I have talked in the past about integrity and some of my favorite female characters. One of the characters I mentioned in passing there is Galadriel, and I thought I would come back and talk a little more about why I find her so important and valuable.
To begin with, I wanted to point to who Galadriel is. Within Tolkien’s mythology–which includes but is by no means limited to The Lord of the Rings–she is one of the most powerful Elves in Middle-Earth. She was born in Valinor and after the rebellion of the Noldor was exiled to Middle-earth, where she became the ruler of Lothlorien (earlier Laurelindórenan) and the grandmother of Arwen Undomiel. In addition to all of this, she is the bearer of one of the Three Rings, Nenya.
Both Galadriel herself and the realms over which she has power (Lothlorien and Nenya) are shown to be seats of quiet, centered power. Their strength is often hidden, but it is not diminished by that. I haven’t gone looking for readings of Galadriel, but I suppose it’s possible to see her as passive or isolationist; what I myself see is someone who is secure enough in her own strength to not shout it abroad.
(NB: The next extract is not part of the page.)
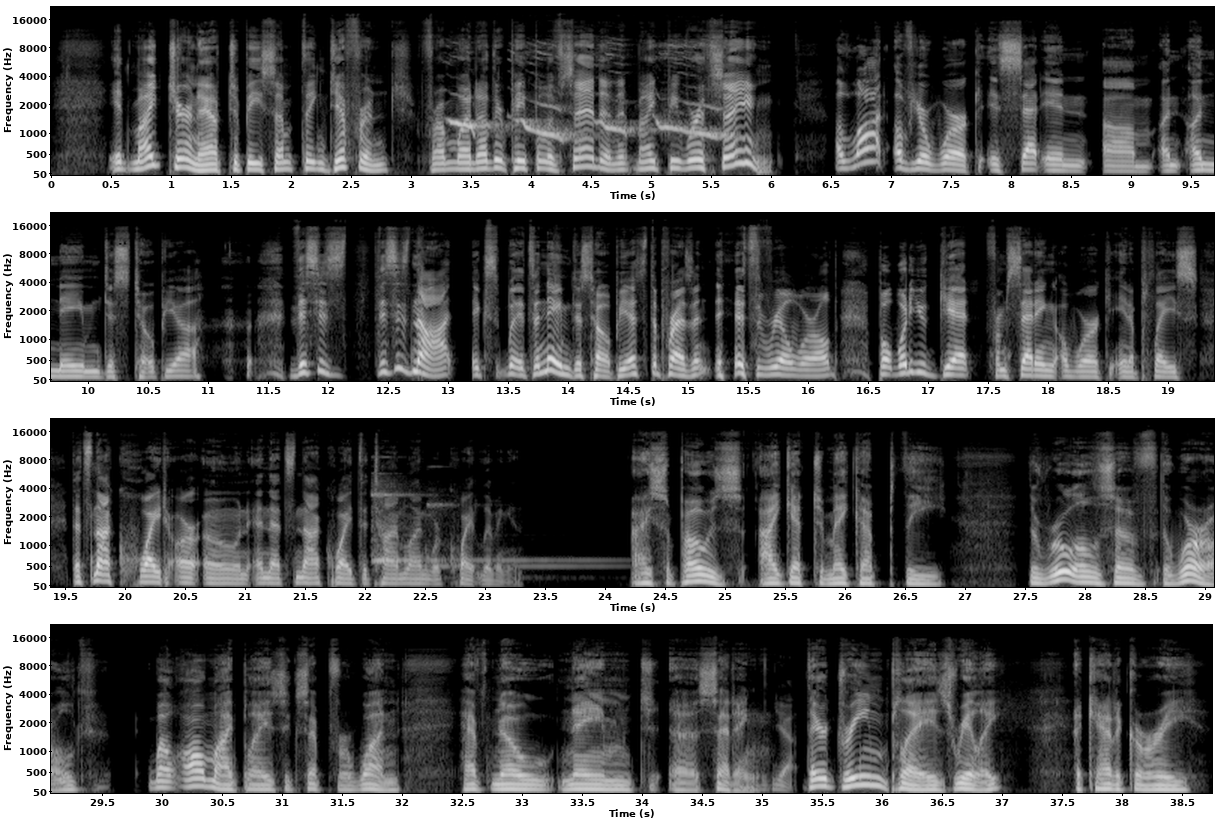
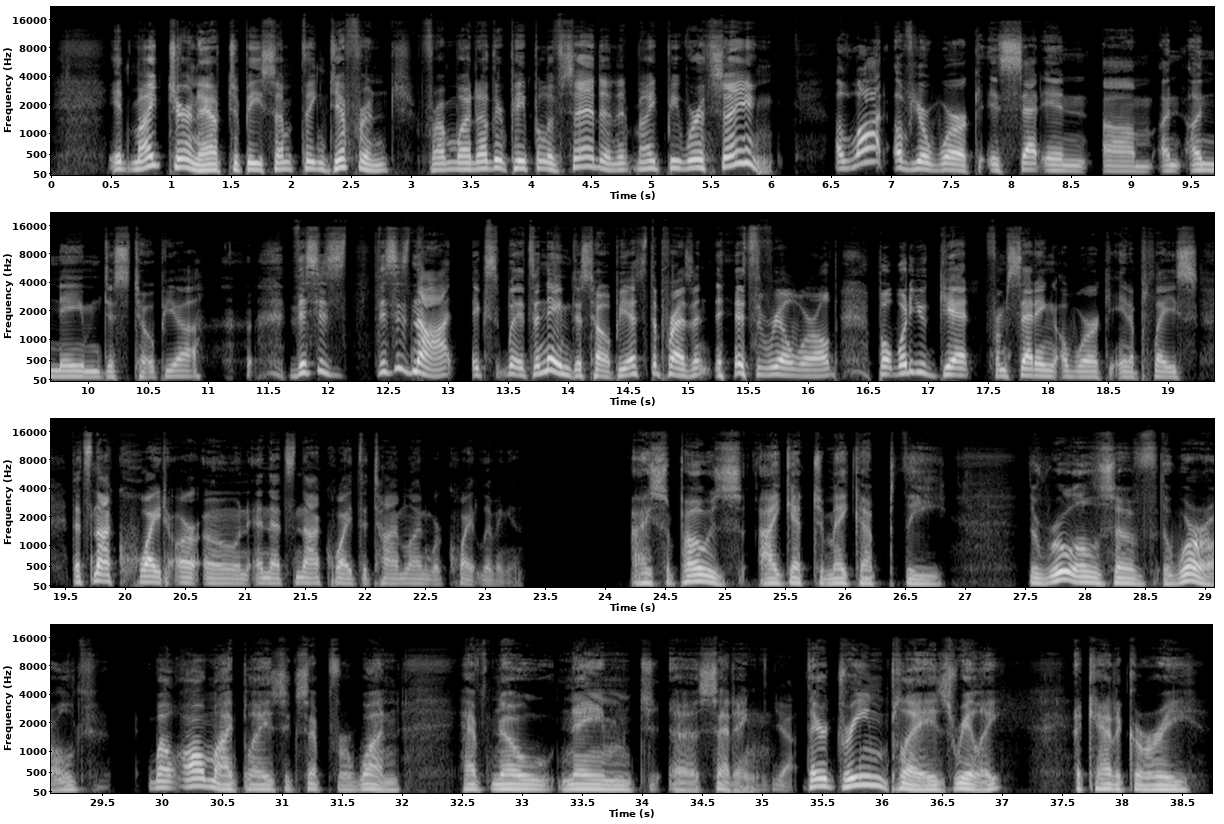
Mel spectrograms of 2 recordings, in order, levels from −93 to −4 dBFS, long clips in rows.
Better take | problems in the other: second | dog barking; noticeable; from 3.5 to 5.5 s; peak 2 dB below the speech // doorbell; faint; from 22 to 23 s; peak 10 dB below the speech

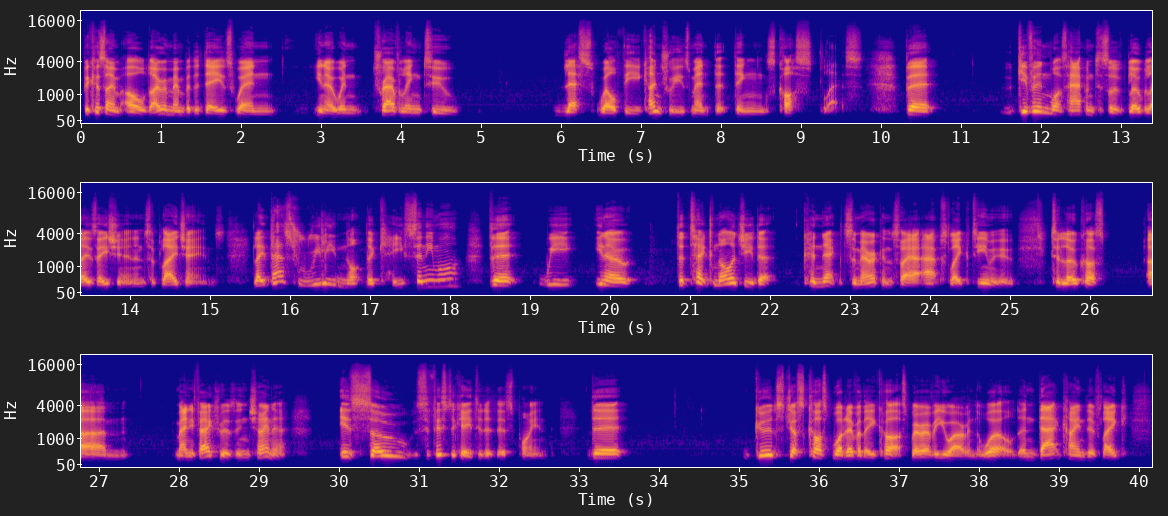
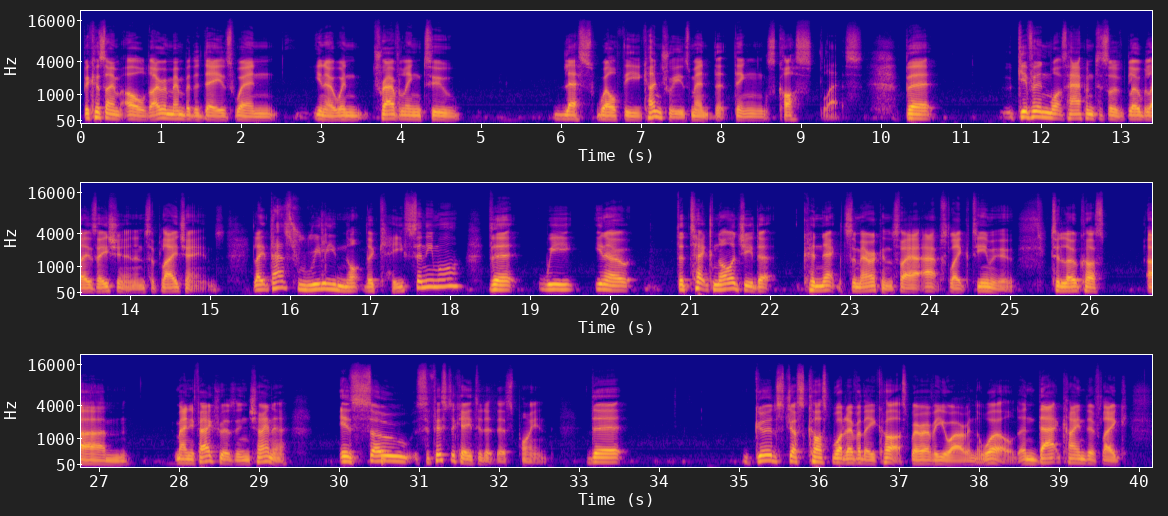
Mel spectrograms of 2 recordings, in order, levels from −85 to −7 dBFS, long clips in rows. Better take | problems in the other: second | thin; very; fading below 300 Hz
So, before I talk about the moment where Galadriel shows her integrity most openly, let me say what I mean by integrity to begin with. What I mean is acting and living in a way that keeps your self–the core of who you are, as opposed to anyone else–whole. As I said in my earlier post, this often means choices that aren’t easy, that require some sort of sacrifice which isn’t loss of self.
In terms of Galadriel, we see this most clearly in the moment in The Fellowship of the Ring when Frodo offers her the One Ring. It’s a scene that I’ve always found really powerful, because of the opposing images she presents: “I shall not be dark, but beautiful and terrible as the Morning and the Night! Fair as the Sea an the Sun and the Snow upon the Mountain! Dreadful as the Storm and the Lightning!…All shall love me and despair!”
It’s interesting to note that rather than simply being another Sauron, all of the images Galadriel presents here are visions of her own power, twisted. If she sets no limits on herself, if she takes the One Ring and the power it holds, she will be bright and terrible. But she will have also lost what makes her essentially herself. Rather than being a great light of strength and refuge, she becomes “a great light that illumined her alone and left all else dark.”
And so, when she refuses the Ring, she returns to herself and says, “I pass the test…I will diminish, and go into the West, and remain Galadriel.”
When I first read Lord of the Rings in middle school, I didn’t think of myself as having much power at all. And even now, it’s not necessarily how I think of myself. But rereading these passages it strikes me how clearly Galadriel, out of all the characters in LotR, shows the way that our own talents and strengths can be twisted. By refusing that path, she acts with integrity and remains herself. It’s not an easy thing, but it’s a true thing.
And I also hadn’t quite put two and two together to realize that perhaps for her going into the West is a true reward. Valinor was her home and she has been exiled from it for two Ages. Now she is finally leaving Middle-earth with many who she loves and returning home. I have complicated feelings about Valinor and the multiple ways Tolkien uses it, and yet it remains a powerful symbol, and here it shines a light on another aspect of Galadriel’s journey.
Speaking of complicated feelings, I won’t get into all of my thoughts about Tolkien’s female characters at this point. Suffice it to say that I know there aren’t many, and at the same time they have been very important to me at times, as different ways to be a woman. Galadriel’s quiet strength and clear sightedness, her integrity and her care for others have all made her a character who has informed a lot of who I want to learn to be.